[Grant] Maihafer, Harry J. THE GENERAL AND THE JOURNALISTS: Ulysses S. Grant, Horace Greeley, and Charles Dana . Washington DC: Brassey's, 1998. As new in as new dust jacket, black boards. 1st edition. HARDCOVER OUT OF PRINT. "As both general and president, Grant felt the full power of the press. By a remarkable twist of fate, not only his wartime successes but also his peacetime failures were directly influenced by Greeley and Dana, two of the greatest figures of American journalism. The trio provides a fascinating contrast: Grant the simple soldier, basically unchanged from the time he left West Point until the day he died, honor untarnished but reputation sullied by men in whom he placed too much trust; Greeley the idealistic, brilliant, opinionated kingmaker, alternating in wartime between hawk and dove, forever shifting in his allegiances; and Dana the perverse, pragmatic, cynical intellectual, one of the first to emphasize news over editorials. The General and the Journalists follows the three powerful men as their paths cross during the Civil War and Reconstruction. Vividly portraying the 19th century era of "personal journalism," when Greeley and Dana became major players on the national stage, Harry J. Maihafer shows how the media greatly affected the conduct of the Civil War and, to this day, has shaped the public's perception of Lincoln's, Johnson's, and Grant's presidencies.

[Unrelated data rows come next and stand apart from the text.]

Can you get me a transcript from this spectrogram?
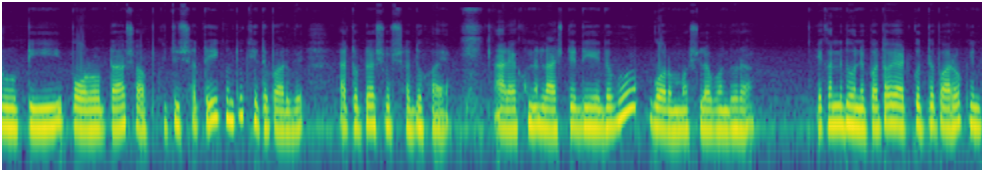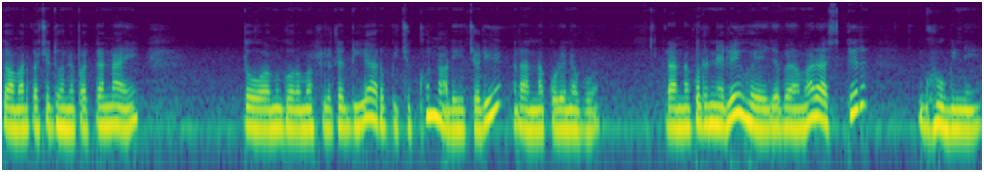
রুটি, পরোটা সব কিছুর সাথেই কিন্তু খেতে পারবে। এতটা সুস্বাদু হয়। আর এখন লাস্টে দিয়ে দেবো গরম মশলা, বন্ধুরা। এখানে ধনে পাতাও অ্যাড করতে পারো, কিন্তু আমার কাছে ধনে পাতা নাই। তো আমি গরম মশলাটা দিয়ে আরও কিছুক্ষণ নাড়িয়ে চাড়িয়ে রান্না করে নেব। রান্না করে নিলেই হয়ে যাবে আমার আজকের ঘুগনি।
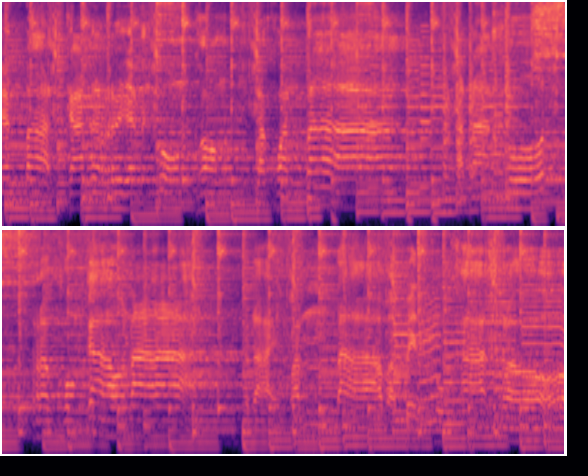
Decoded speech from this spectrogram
กันบ้านการเรือนคงของละควันตาอนาคตเราคงก้าวหน้า ได้ฟันตามาเป็นผู้ค้าครอง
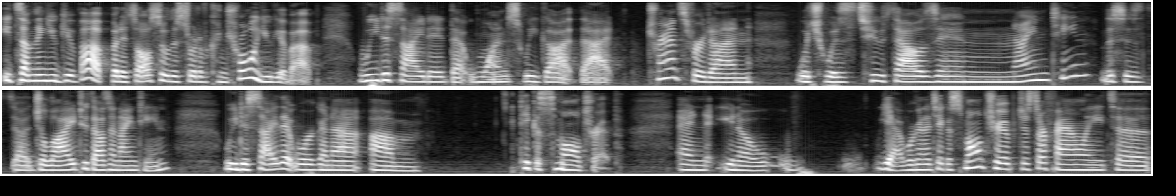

Extensive quotes from contemporary newspapers convey a feeling of immediacy, bringing to life a new and important aspect of Grant's career , one of intense drama and bitter conflict."